For people of a certain age, PokémonPokérap’s is an instantly recognizable symbol. While it’s a simple song listing all 150 Pokémon that existed at the time, it’s become quite a song and many fans before – and today – might utter a single word. verse in just a moment.
Pokérap is played at the end of every Pokémon anime episode in the first season. The song was so long that it had to be divided into five parts, each assigned to a day of the week so that the entire song could play out throughout each week. It was performed by James “D-Train” Williams, an R&B artist, who did most of the vocals, while the song’s rap was performed by Babi Floyd, who passed away in 2013. The song was performed by Babi Floyd, who passed away in 2013. written by the music director at 4Kids Entertainment at the time, John Siegler, working with another writer named John Loeffler.
Pokérap’s Dark Side
In an interview with The Week in 2015, D-Train and Siegler discussed the song’s writing process and how they got involved in it. 4Kids is handling the anime localization and has reached out to D-Train and Babi Floyd through its roster of talented producers.
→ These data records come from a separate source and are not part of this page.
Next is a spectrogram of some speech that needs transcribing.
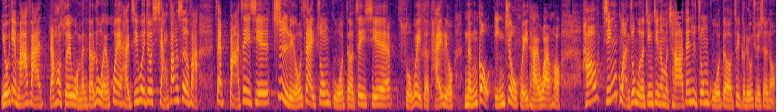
有点麻烦。然后所以我们的陆委会海基会就想方设法，再把这些滞留在中国的这些所谓的台流能够营救回台湾哈。好，尽管中国的经济那么差，但是中国的这个留学生哦，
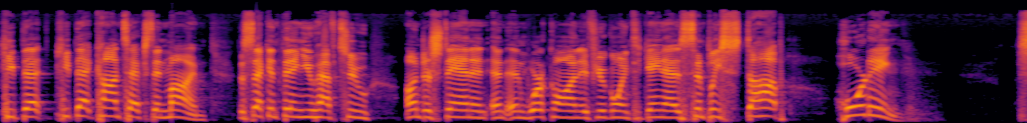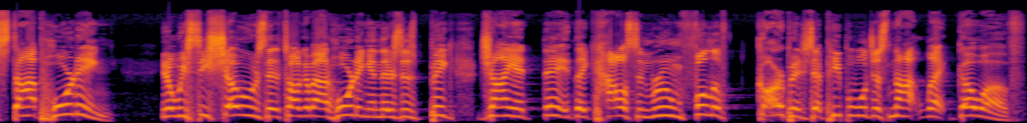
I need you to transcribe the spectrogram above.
Keep that, keep that context in mind. The second thing you have to understand and, and, and work on if you're going to gain that is simply stop hoarding. Stop hoarding. You know, we see shows that talk about hoarding, and there's this big, giant thing, like house and room full of garbage that people will just not let go of.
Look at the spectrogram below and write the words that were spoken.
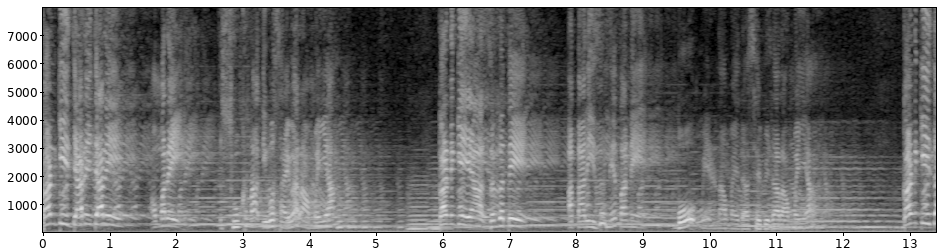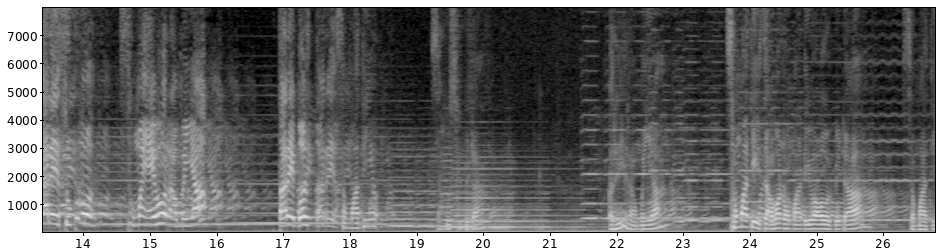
કારણ કે જ્યારે જ્યારે અમારે સુખના દિવસ આવ્યા રામૈયા, કારણ કે આ જગતે આ તારી જનેતાને બહુ પ્રેરણા માર્યા છે બેટા રામૈયા. કારણ તારે સુખનો સમય આવ્યો રામૈયા. તારે બસ તારે સમાધિ જાવું છે બેટા. અરે રામૈયા, સમાધિ જવાનું માંડી વાવો બેટા. સમાધિ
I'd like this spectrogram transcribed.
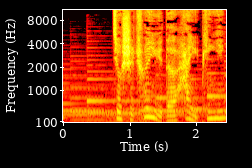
就是春雨的汉语拼音。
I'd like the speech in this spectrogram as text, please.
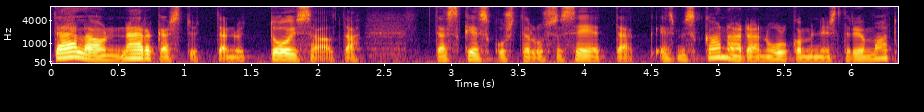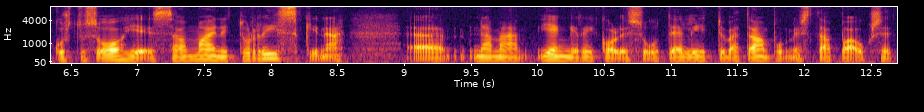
täällä on närkästyttänyt toisaalta tässä keskustelussa se, että esimerkiksi Kanadan ulkoministeriön matkustusohjeissa on mainittu riskinä nämä jengirikollisuuteen liittyvät ampumistapaukset.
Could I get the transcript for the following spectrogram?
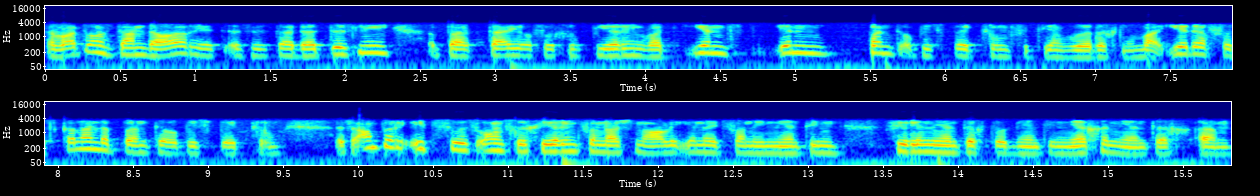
Nou wat ons dan daar het is is dat dit is nie 'n party of 'n groepering wat een een punt op die spektrum verteenwoordig nie, maar eerder verskillende punte op die spektrum. Is amper iets soos ons regering van nasionale eenheid van die 1994 tot 1999 um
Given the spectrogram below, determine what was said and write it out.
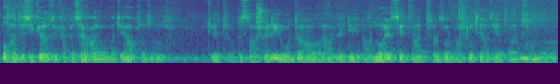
Oh, das ist sicher. Also ich habe jetzt ja gerade irgendwas gehabt. Also geht bis nach Schwenningen runter oder die nach Neues geht was, also nach Stuttgart geht was. Also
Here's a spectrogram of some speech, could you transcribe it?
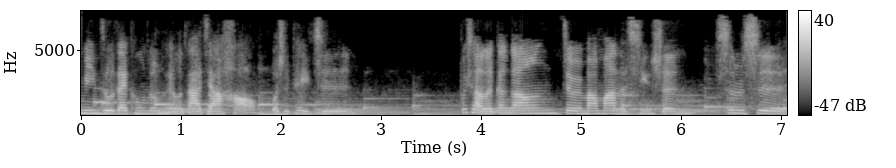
民族在空中朋友，大家好，我是佩芝。不晓得刚刚这位妈妈的心声，是不是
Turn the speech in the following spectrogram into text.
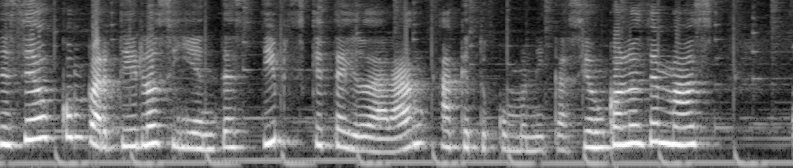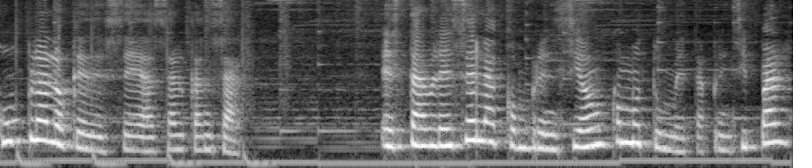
Deseo compartir los siguientes tips que te ayudarán a que tu comunicación con los demás cumpla lo que deseas alcanzar. Establece la comprensión como tu meta principal.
D-Train says that the song was written by adding about five Pokémon at a time, getting the rhyme and rhythm right and then doing it again for the next few Pokémon, making its creation a lengthy process. They even went back and removed a Pokémon from the song, either due to a name change or if the Pokémon in question was Mew, because it hadn’t been revealed yet. D-Train claims Pokérap opened up Japan for him, because “everyone there knew it” and thus he was able to perform internationally.
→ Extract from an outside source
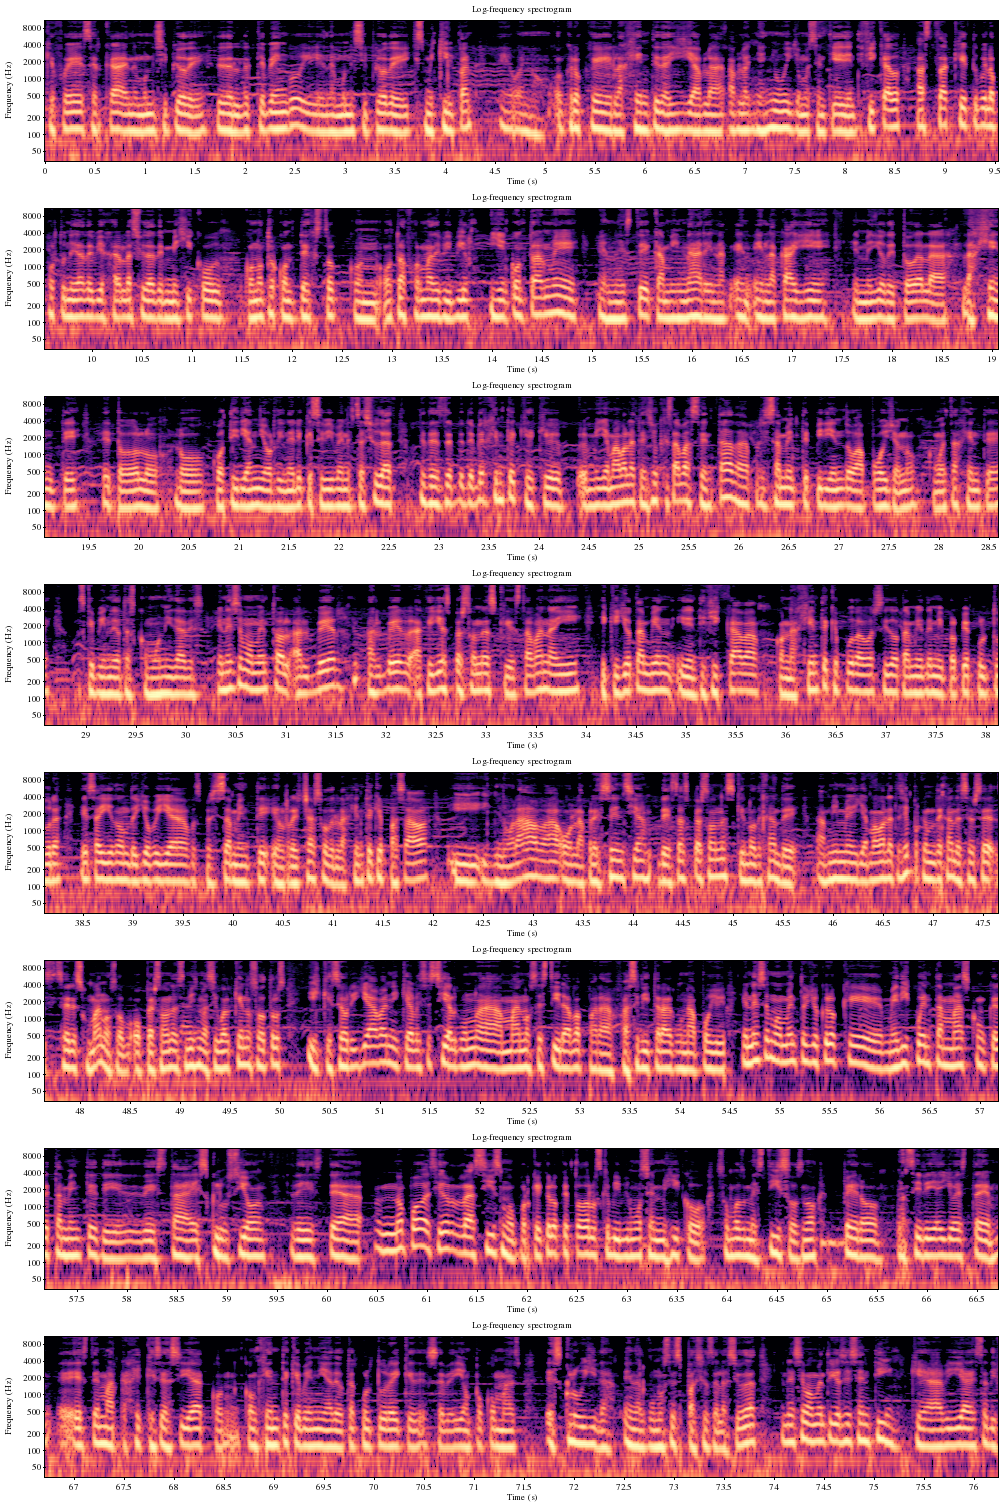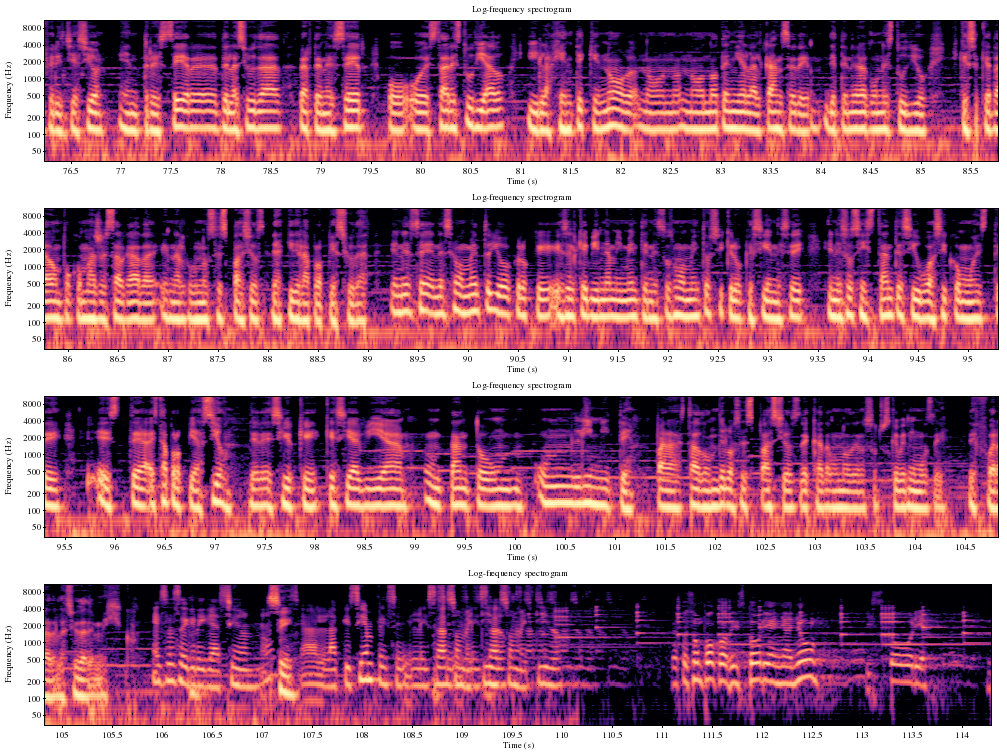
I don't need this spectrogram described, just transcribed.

Despite the song’s success, D-Train and Floyd did not receive any royalties due to an agreement with 4Kids at the time of recording. While Babi Floyd and D-Train have never joined a lawsuit over the matter, unlike some of the others involved in creating the original music for the dub, this has made the relationship with 4Kids a no-brainer. rift. D-Train said in the interview that he takes pride in his work with Pokémon and is happy that his children can know their father created Pokérap. Siegler looked back on the song with less fondness, feeling that it didn’t carry much musical value compared to some of the other original works he had created for the anime.
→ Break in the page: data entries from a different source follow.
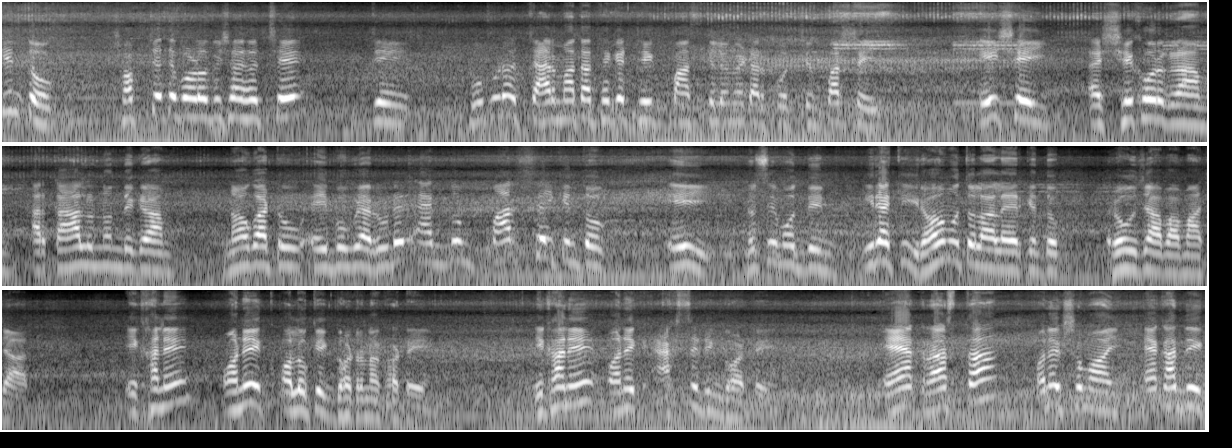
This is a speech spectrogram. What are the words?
কিন্তু সবচেয়ে বড় বিষয় হচ্ছে যে বগুড়া চার মাথা থেকে ঠিক পাঁচ কিলোমিটার পশ্চিম পাশেই এই সেই শেখর গ্রাম আর কাহালুনন্দী গ্রাম, নওগাটু এই বগুড়া রোডের একদম পার্শ্বেই কিন্তু এই নসিমউদ্দিন ইরাকি রহমতুল্লাহ আলাইয়ের কিন্তু রৌজা বা মাজার। এখানে অনেক অলৌকিক ঘটনা ঘটে। এখানে অনেক অ্যাক্সিডেন্ট ঘটে। এক রাস্তা অনেক সময় একাধিক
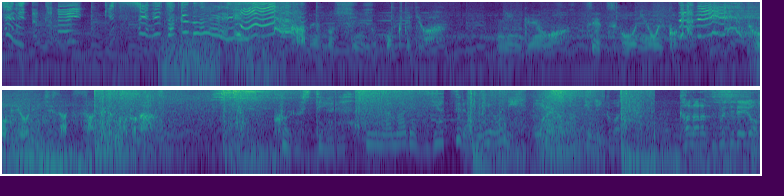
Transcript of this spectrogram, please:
死にたくない死にたくない仮面の真の目的は人間を絶望に追い込み飛び降り自殺させることだ。殺してやる。今までの奴らのように。俺が助けに行くまで必ず無事でいろ。こ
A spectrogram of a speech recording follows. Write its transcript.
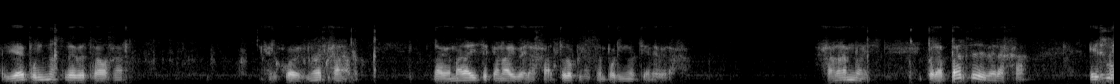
El día de Purim no se debe trabajar. El jueves, no es haram. La Gemara dice que no hay verajá. Todo lo que se hace en Purim no tiene verajá. Haram no es. Pero aparte de verajá, es un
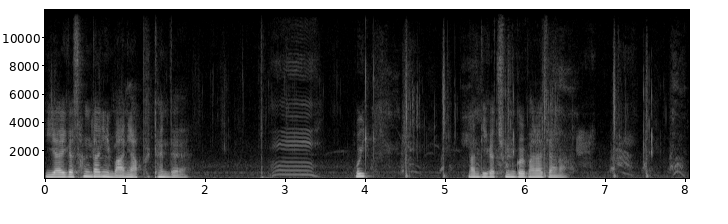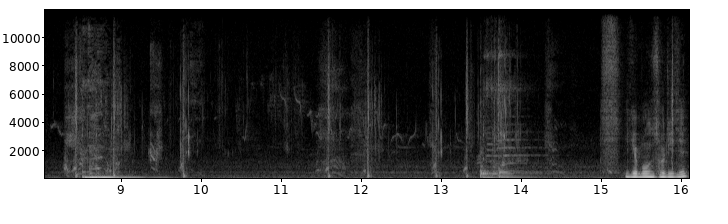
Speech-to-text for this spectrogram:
이 아이가 상당히 많이 아플 텐데 호잇 난 네가 죽는 걸 바라지 않아. 이게 뭔 소리지?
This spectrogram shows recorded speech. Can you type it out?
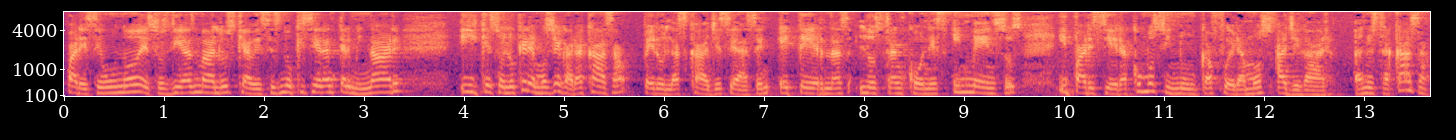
parece uno de esos días malos que a veces no quisieran terminar y que solo queremos llegar a casa, pero las calles se hacen eternas, los trancones inmensos y pareciera como si nunca fuéramos a llegar a nuestra casa.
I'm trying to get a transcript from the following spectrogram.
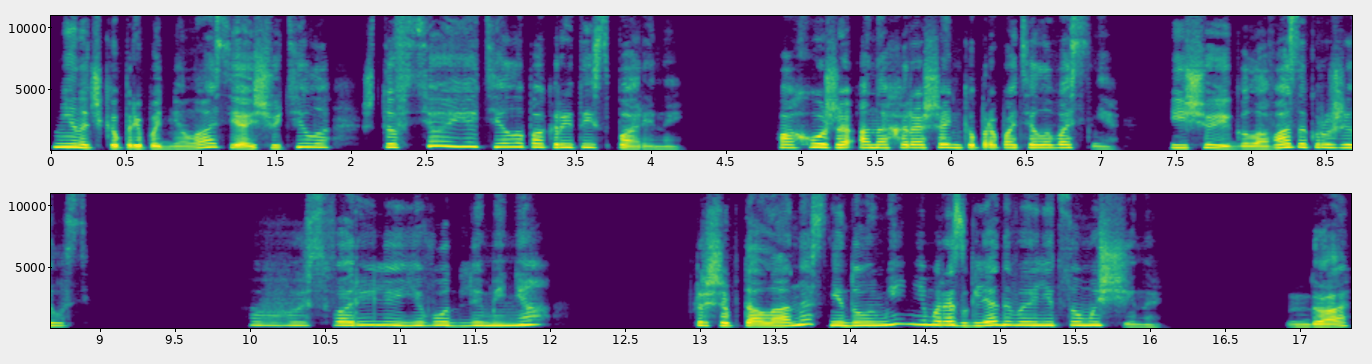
Ниночка приподнялась и ощутила, что все ее тело покрыто испариной. Похоже, она хорошенько пропотела во сне. Еще и голова закружилась. «Вы сварили его для меня?» Прошептала она с недоумением, разглядывая лицо мужчины. «Да»,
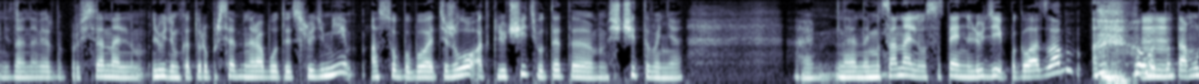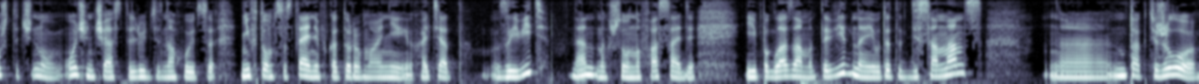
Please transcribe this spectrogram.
не знаю, наверное, профессиональным людям, которые профессионально работают с людьми, особо бывает тяжело отключить вот это считывание наверное, эмоционального состояния людей по глазам, mm-hmm. вот, потому что ну, очень часто люди находятся не в том состоянии, в котором они хотят заявить, да, что на фасаде, и по глазам это видно, и вот этот диссонанс, ну так тяжело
The story behind PokémonUnfortunately, its Pokérap is pretty typical, but it’s nice to know that at least the D-Train looks back on the song affectionately.